Paris police have issued a warning to tourists to beware of scams targeting visitors that involve false petitions and donation drives.

Paris police warn tourists about 'petition' scam

The police préfecture in Paris has released an announcement warning tourists about a scam that might be used to target them especially. 

The scam involves young boys and girls asking people to sign their petitions and requesting that they give a donation.
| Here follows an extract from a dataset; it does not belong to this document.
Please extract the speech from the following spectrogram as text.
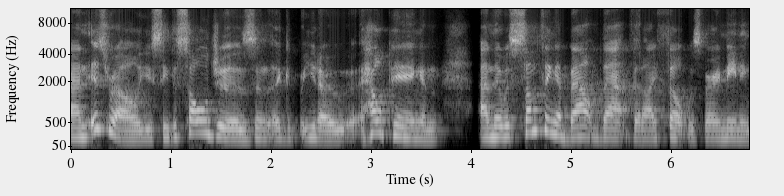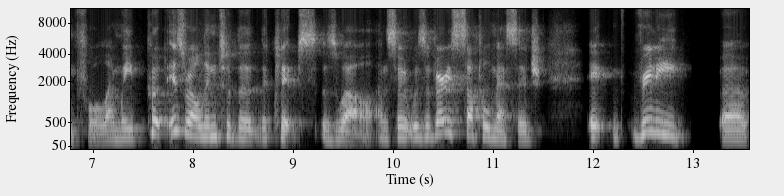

In reality, many people – especially tourists or those unfamiliar with the local area – find themselves giving their money away to a false organisation.

In other cases, the petition acts as a distraction while pickpockets target the visitors.

Frequently, these scams involve the young people feigning deafness or the inability to speak, and pretending to collect funds on behalf of NGO for the hard of hearing. 

The scam is just one of a number that criminals use to prey on tourists, and visitors return to Paris after a two-year break, police are warning people to be vigilant – especially in tourist hotspots such as Montmartre and the Eiffel Tower area or in transport interchanges such as Gare du Nord.

READ MORE: Warning: 6 of the most common scams in France to watch out for

For more advice on how to stay safe in Paris as a tourist, you can read the police “Guide for Staying Safe in Paris